The Eurofighter Typhoon programme has created and sustained more than 100,000 jobs across Europe. But if you look deeper, beyond the numbers, you can see the lasting impact it has on the businesses and the regions where they operate. The history of CESA – now operating as Héroux-Devtek Spain – goes hand in hand with the unfolding Eurofighter Typhoon story.

Pic: José Leal, General Manager of CESA



CESA was founded in April 1989 as a spin-off of CASA’s hydraulic equipment division and its creation was directly linked to the Eurofighter programme launch.

From day one its activities have been focused on developing and producing FluidMechanical - hydraulics, pneumatics and fuel - and landing gear components.

The operation is based in Getafe and since 2007 has had a facility in Seville.

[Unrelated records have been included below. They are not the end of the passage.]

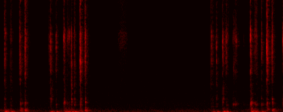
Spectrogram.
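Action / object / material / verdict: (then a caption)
tap / plastic keyboard keys / plastic / none. A compact wireless keyboard with black plastic keys on a grey metal-look frame, lying flat on a wooden table, is typed on with fingertips and long white-painted nails. Quick bursts of bright, crisp plastic clicks and taps over a soft low thud come in four short runs, separated by quiet pauses. Each tap dies away almost instantly.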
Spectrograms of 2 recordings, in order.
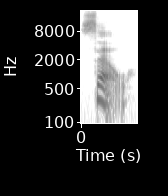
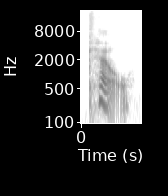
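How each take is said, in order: First: The word begins with an S sound. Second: The word begins with a K sound. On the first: The speaker calls it right. "when you see C E together, it makes the S" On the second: The speaker calls it wrong. "They make it the C a k sound"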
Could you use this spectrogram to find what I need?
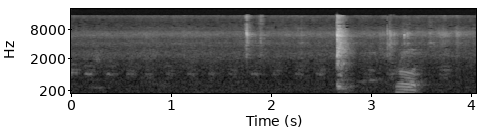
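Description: Scissors snip.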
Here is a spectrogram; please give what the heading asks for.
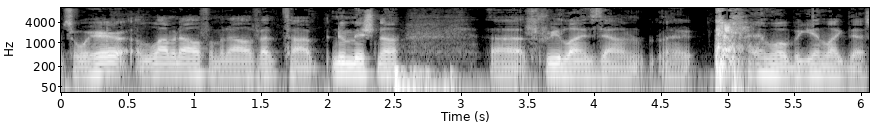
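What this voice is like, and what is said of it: Sick, under-the-weather voice. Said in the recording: “As you can probably hear in my voice, a little bit under the weather”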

In 2018 the business was bought by Canadian group Héroux-Devtek, the world’s third largest landing gear manufacturer.

Today it is manufacturing and supporting a large panel of components and systems. The list is impressive and wide-ranging. It is participating in 36 LRUs and collaborating with BAE Systems, Alenia Aermachi, Airbus DS GmbH and SAU as well as with Liebherr Aerospace, Safran, ACMA, Microtecnica and ITP and Avio for the Eurojet.

That involvement includes working on primary and secondary flight control systems, the aircraft’s landing gear system and engine.

José Leal, general manager of CESA, says collaboration and building strong relationships across Europe has been central to delivering the programme.

He says: “The relationship with our European counterparts in the programme was built on a highly respectful recognition of the capabilities and capacities of each partner on the technical side and following the industrial guidance of the four nations for the industrial side.

“This has been the seed to develop further the collaboration in other programmes with all our partners in the Eurofighter programme.

“This further collaboration is essential to grow and develop a robust supply chain and relationships to ensure strong capabilities for the sake of our common customers, which are all the pilots and ground support teams in the different countries where the Eurofighter is operated.”

At its peak around 50 per cent of CESA’s workforce was engaged on Eurofighter work. Today's programme still represents 10 to 15 per cent of its sales. The programme has been a catalyst for new opportunities both in Europe and overseas.

Leal says the skills developed on Eurofighter, and continued on other programmes, are “the strong basis” of its presence on other military and commercial aircraft programmes.

They have also allowed it to play important roles on the development of future European defence aircraft projects and the new technologies needed.

Leal adds: “We are proud to be part of the Eurofighter team and wish to continue to be a major player in the future of the European aerospace and defence community.”